* **Work instruction**
Quote all entries in full, exactly.

Stored dataset items:
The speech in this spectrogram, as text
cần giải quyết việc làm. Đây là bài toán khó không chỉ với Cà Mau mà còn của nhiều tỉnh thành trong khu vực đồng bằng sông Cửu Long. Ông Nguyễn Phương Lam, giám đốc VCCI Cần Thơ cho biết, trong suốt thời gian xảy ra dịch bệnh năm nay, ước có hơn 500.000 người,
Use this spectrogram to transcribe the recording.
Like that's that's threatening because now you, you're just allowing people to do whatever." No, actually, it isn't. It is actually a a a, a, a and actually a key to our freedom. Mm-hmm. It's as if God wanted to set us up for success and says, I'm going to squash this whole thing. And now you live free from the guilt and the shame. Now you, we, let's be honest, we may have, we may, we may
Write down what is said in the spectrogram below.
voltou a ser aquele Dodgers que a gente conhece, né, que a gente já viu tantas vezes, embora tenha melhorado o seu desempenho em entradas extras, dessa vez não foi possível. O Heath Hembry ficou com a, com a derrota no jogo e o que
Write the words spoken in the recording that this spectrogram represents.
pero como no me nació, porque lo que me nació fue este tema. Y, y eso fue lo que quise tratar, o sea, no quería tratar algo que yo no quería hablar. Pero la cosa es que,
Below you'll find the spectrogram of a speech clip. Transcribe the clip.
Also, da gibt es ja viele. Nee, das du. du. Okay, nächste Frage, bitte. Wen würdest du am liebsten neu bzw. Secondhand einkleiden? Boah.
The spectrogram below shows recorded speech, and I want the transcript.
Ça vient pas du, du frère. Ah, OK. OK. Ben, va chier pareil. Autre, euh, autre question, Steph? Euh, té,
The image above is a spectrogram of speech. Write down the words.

* **Exercise solution**
The speech in this spectrogram, as text
cần giải quyết việc làm. Đây là bài toán khó không chỉ với Cà Mau mà còn của nhiều tỉnh thành trong khu vực đồng bằng sông Cửu Long. Ông Nguyễn Phương Lam, giám đốc VCCI Cần Thơ cho biết, trong suốt thời gian xảy ra dịch bệnh năm nay, ước có hơn 500.000 người,
Use this spectrogram to transcribe the recording.
Like that's that's threatening because now you, you're just allowing people to do whatever." No, actually, it isn't. It is actually a a a, a, a and actually a key to our freedom. Mm-hmm. It's as if God wanted to set us up for success and says, I'm going to squash this whole thing. And now you live free from the guilt and the shame. Now you, we, let's be honest, we may have, we may, we may
Write down what is said in the spectrogram below.
voltou a ser aquele Dodgers que a gente conhece, né, que a gente já viu tantas vezes, embora tenha melhorado o seu desempenho em entradas extras, dessa vez não foi possível. O Heath Hembry ficou com a, com a derrota no jogo e o que
Write the words spoken in the recording that this spectrogram represents.
pero como no me nació, porque lo que me nació fue este tema. Y, y eso fue lo que quise tratar, o sea, no quería tratar algo que yo no quería hablar. Pero la cosa es que,
Below you'll find the spectrogram of a speech clip. Transcribe the clip.
Also, da gibt es ja viele. Nee, das du. du. Okay, nächste Frage, bitte. Wen würdest du am liebsten neu bzw. Secondhand einkleiden? Boah.
The spectrogram below shows recorded speech, and I want the transcript.
Ça vient pas du, du frère. Ah, OK. OK. Ben, va chier pareil. Autre, euh, autre question, Steph? Euh, té,
The image above is a spectrogram of speech. Write down the words.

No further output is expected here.